“You always want more, and I do feel we‘ve given away a couple of wins,” Allmendinger said. “I feel like in every race, we could have been in the top five. There‘s probably a couple of top fives we got where we probably should have had a seventh or eighth, but we got a top five out of them. And the ones where we didn‘t get top fives, whether it‘s mechanical, strategy calls, out of tires, etc., I would say we could have been inside the top seven every race this year.”
Rice said he believes the No. 16 team is having a “building year.” But he also knows Allmendinger is inexperienced when it comes to competing in the Xfinity Series. Still, it’s worth noting that Allmendinger hasn’t competed in an Xfinity Series car at three of the final 12 tracks on the schedule (Michigan, Richmond and Kansas), and just once competed at Phoenix, finishing fifth.
“I think the season has gone OK, but I think we can be a lot better,” Rice says. “A lot of these places AJ is going to for the first time in an Xfinity car, so we‘re building on notes. But with no practice and no qualifying, we have to sometimes come back and rebuild on what we built there.”
Jason Trinchere, who has been an engineer in all three national touring series and is in his first year as a NASCAR crew chief, agrees it‘s been a solid season. Knowing that he has a wheelman in the driver‘s seat doesn‘t hurt, either.
“For me, it was a lifetime worth of work for a lifetime opportunity,” he said. “We all know AJ is going to be a contender for each race, so I couldn‘t have a better opportunity.”
Rice added that Allmendinger has been a key contributor to the team because he helps lead its driver core of Justin Haley, Jeb Burton and Kaz Grala. At the same time, Kaulig puts no pressure on Allmendinger, which has helped propel him to success.
“We told him we want to win trophies, but at the same time, we want to have fun with it,” Rice said. “I think he knows that and sees we have his back no matter how good or bad he runs. That makes for a big deal.”
With five races remaining in the regular season, it’ll be a tough hill to climb making up 82 points on Cindric to win the regular season championship. Still, second place is awarded 10 playoff points, which could go a long way toward potentially making it to Phoenix Raceway as part of the Championship 4.
Across the board, Allmendinger says he feels the No. 16 team is on par with Cindric‘s No. 22 team on a weekly basis. They’ve been 1-2 in the championship standings since Mid-Ohio, nine races ago. So does that make the Nos. 16 and 22 the favorites for the title?
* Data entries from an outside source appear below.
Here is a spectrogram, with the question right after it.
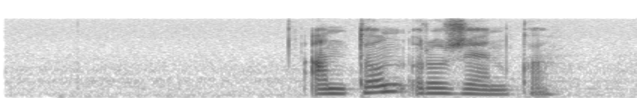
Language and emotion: Russian, neutral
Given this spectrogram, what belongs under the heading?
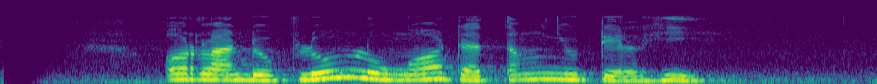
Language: Javanese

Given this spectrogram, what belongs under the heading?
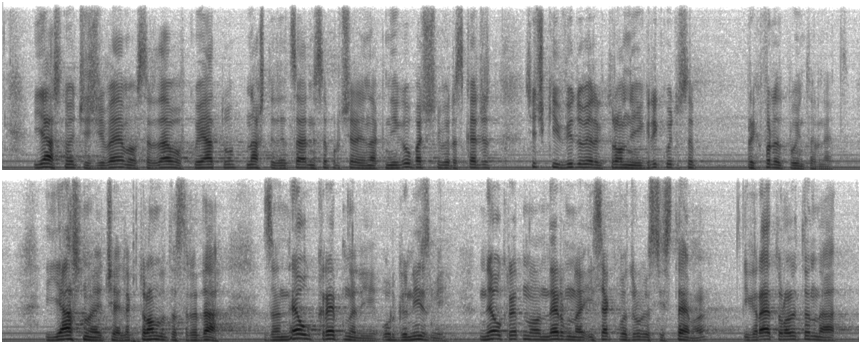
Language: Bulgarian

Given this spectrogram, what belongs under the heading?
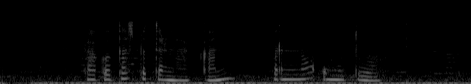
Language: Javanese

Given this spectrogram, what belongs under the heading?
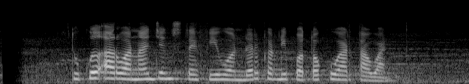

“I don‘t think so,” Rice said. “I think you‘re going to have some sleepers like Justin Allgaier. Justin Allgaier is good; he‘s great at some of those race tracks in the playoffs. Noah Gragson is really aggressive and a guy you have to keep your eye on. Daniel Hemric. I don‘t think there are any favorites, but I think there are three or four guys that can really jump up in there and push us, in terms of AJ Allmendinger, Justin Haley and Jeb Burton out of the way, as well as the (No.) 22 car.”
Over the last seven races (the same amount as the playoffs), the No. 16 team has scored eight more points than the No. 22 team. Because of that, Trinchere has his team slotted as a co-favorite to win the championship. “If we‘re keeping pace with them,” Trinchere says, “I know come playoff time we can excel when we make that push.”
And though Allmendinger has been around NASCAR for a decade and a half, he’s not letting his thoughts get caught up with the potential of winning a championship. There’s too much of the season left.
“With the way the championship format is, one bad race and you could be done,” he said. “Obviously, it comes down to the last race of the season. If we‘re lucky enough to be in the final four in Phoenix, then maybe you start letting your brain be like, ‘OK, it would be big to win a championship.‘ But we have so much work, so much progress to make to even worry about that, that I don‘t think ahead and allow it to enter my mind.”